You might also think, “Well if the Supreme Court's a higher court, does it also apply to the Privy Council, which is higher in the hierarchy of the Courts than the Court of Appeal?” And the answer to that is: no. And the authority for that comes from in the matter Re Spectrum Plus Limited from 2005.
Finally, back to our little bit of Latin. If the previous decision is per incuriam, it actually means “through carelessness”. So that's a decision that's been made in ignorance or forgetfulness or through carelessness, without due regard for the relevant law.
Morelle and Wakeling, 1955 defined per incuriam decisions as those that were given in ignorance or forgetfulness of some inconsistent statutes, statutory provision, or some authority binding on the court consent. In other words, if the decision was made without due regard to the correct law. Essentially, if the court got it wrong, if it didn't get the law right, it can happen.
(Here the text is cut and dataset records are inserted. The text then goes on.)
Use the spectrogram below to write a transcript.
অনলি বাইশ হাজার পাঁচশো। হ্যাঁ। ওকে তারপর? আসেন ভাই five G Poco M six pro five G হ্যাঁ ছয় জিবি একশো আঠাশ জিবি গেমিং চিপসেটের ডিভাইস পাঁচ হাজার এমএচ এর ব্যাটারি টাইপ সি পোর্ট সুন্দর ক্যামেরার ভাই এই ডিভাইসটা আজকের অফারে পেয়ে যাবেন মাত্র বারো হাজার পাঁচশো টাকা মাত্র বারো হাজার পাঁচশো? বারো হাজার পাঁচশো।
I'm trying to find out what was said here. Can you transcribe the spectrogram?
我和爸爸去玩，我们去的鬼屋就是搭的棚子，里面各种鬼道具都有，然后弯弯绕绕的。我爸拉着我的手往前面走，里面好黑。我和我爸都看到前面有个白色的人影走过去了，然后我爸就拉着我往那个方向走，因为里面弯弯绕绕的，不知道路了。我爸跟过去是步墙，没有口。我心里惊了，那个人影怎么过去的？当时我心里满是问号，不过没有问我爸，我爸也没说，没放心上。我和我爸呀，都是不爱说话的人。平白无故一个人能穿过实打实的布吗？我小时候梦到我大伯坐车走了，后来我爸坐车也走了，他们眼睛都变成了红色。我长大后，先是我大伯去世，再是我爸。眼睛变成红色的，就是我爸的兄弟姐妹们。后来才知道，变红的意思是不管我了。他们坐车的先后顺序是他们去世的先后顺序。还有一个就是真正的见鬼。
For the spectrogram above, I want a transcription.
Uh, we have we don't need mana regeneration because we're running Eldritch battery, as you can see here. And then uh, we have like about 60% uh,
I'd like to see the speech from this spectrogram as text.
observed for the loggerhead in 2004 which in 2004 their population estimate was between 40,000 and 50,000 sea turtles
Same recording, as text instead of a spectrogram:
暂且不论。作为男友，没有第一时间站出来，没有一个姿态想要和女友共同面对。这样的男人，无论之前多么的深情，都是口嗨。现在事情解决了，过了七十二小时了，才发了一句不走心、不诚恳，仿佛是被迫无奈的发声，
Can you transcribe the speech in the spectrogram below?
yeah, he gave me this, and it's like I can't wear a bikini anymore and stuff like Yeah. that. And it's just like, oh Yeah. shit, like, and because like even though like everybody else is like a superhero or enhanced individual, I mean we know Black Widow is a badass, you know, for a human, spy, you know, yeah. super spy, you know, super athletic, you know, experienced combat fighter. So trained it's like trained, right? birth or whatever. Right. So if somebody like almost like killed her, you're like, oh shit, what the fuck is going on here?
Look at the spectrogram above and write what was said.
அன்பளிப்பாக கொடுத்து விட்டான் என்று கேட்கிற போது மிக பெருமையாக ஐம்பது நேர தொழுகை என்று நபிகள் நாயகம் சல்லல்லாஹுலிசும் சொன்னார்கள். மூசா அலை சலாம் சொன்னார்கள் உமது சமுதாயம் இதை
Again, there aren't many examples of it, but it can happen. Morelle and Wakeling is a good one. Another one that's not on the slide is Duke and Reliance Systems Limited which comes from 1988.
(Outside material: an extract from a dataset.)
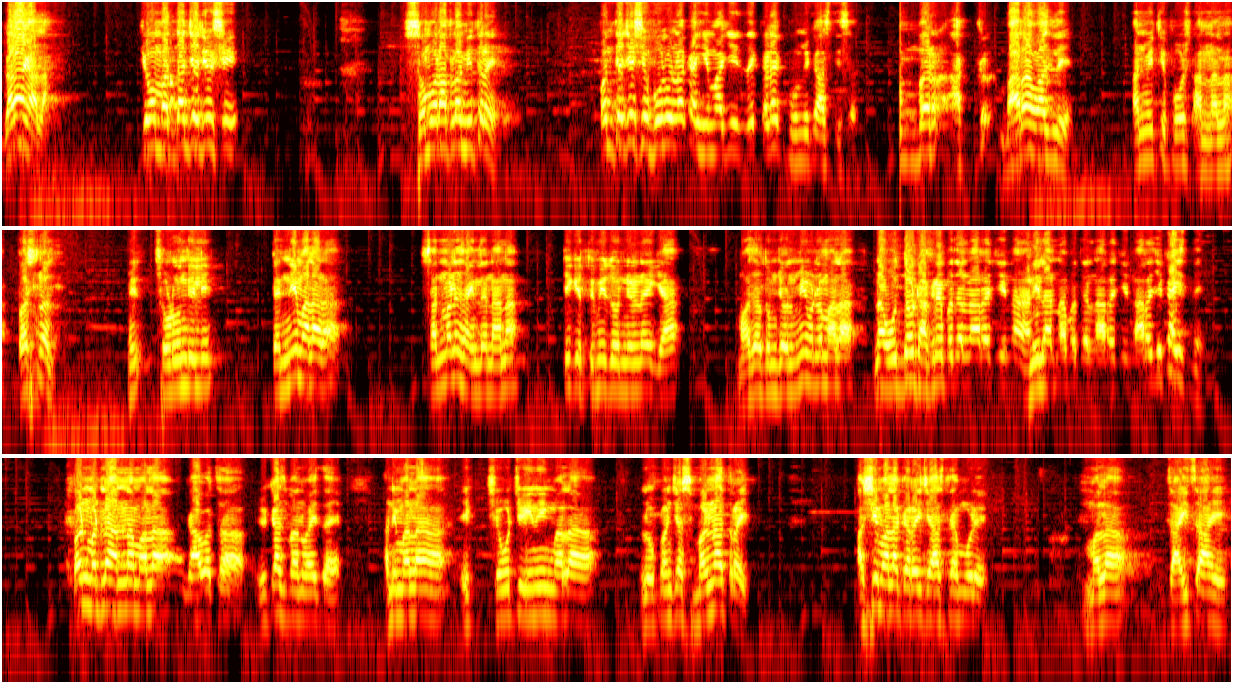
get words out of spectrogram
गळा घाला. किंवा मतदानच्या दिवशी समोर आपला मित्र आहे. पण त्याच्याशी बोलू नका ही माझी कडक भूमिका असते सर. बरोबर अक बारा वाजले आणि मी ती पोस्ट अण्णाला पर्सनल मी सोडून दिली. त्यांनी मला सन्माने सांगितलं नाना ठीक आहे तुम्ही जो निर्णय घ्या माझा तुमच्यावर मी म्हटलं मला ना उद्धव ठाकरे बद्दल नाराजी ना अनिल अण्णा बद्दल नाराजी नाराजी काहीच नाही. पण म्हटलं अण्णा मला गावाचा विकास बनवायचा आहे आणि मला एक शेवटची इनिंग मला लोकांच्या स्मरणात राहील. अशी मला करायची असल्यामुळे मला जायचं आहे.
So, that's been a bit of a gallop through the three exceptions in the Court of Appeal. We've only looked at the Civil Division so far. Remember, of course that there is the Criminal Division as well. Does Young and Bristol Aeroplane apply there? Yes, it does. But the court does have a wider discretion to depart from its previous decisions because the liberty of the individual is at stake in the Criminal Division. So the court has given itself a little bit more latitude as to whether it can depart from a previous decision in the interests of the justice and bearing in mind of the rights and the liberty of the individual, though convicted criminal, who is on appeal at that time.
Lord Diplock put it very well in The Crown against Gould in 1968. And I'll just read what he said, he said: “If upon due consideration, we were to be of the opinion that the law had been either misapplied or misunderstood in a previous decision, we should be entitled to depart from that view as the law expressed in the earlier decision. Notwithstanding that the case could not be brought within any of the exceptions laid down in Young and Bristol Aeroplane.” Essentially what he's saying: if we think that a previous decision was wrong, we should be able in the Criminal Division of the Court of Appeal to disregard it and do what we think is right, even if we can't shoehorn it into one of the Young and Bristol Aeroplane exceptions. So it's a very, very broad discretion in the interests of justice and the rights of the individual before the criminal courts.
Finally, do the Criminal and Civil Divisions bind each other? No idea, never been tested. Really unlikely to come up. If you think about the different subject matters that sit before those two courts, it's unlikely that they'll have similar points of law to consider.
And finally, remember that the Court of Appeal consists, or can consist of a full court of five judges, or a smaller court of three judges. And it's generally accepted that a full Court of Appeal can depart from decisions, earlier decisions of a three-judge Court of Appeal. Essentially, five heads are better than three, and I think that's the logic behind that.
Okay. Thank you.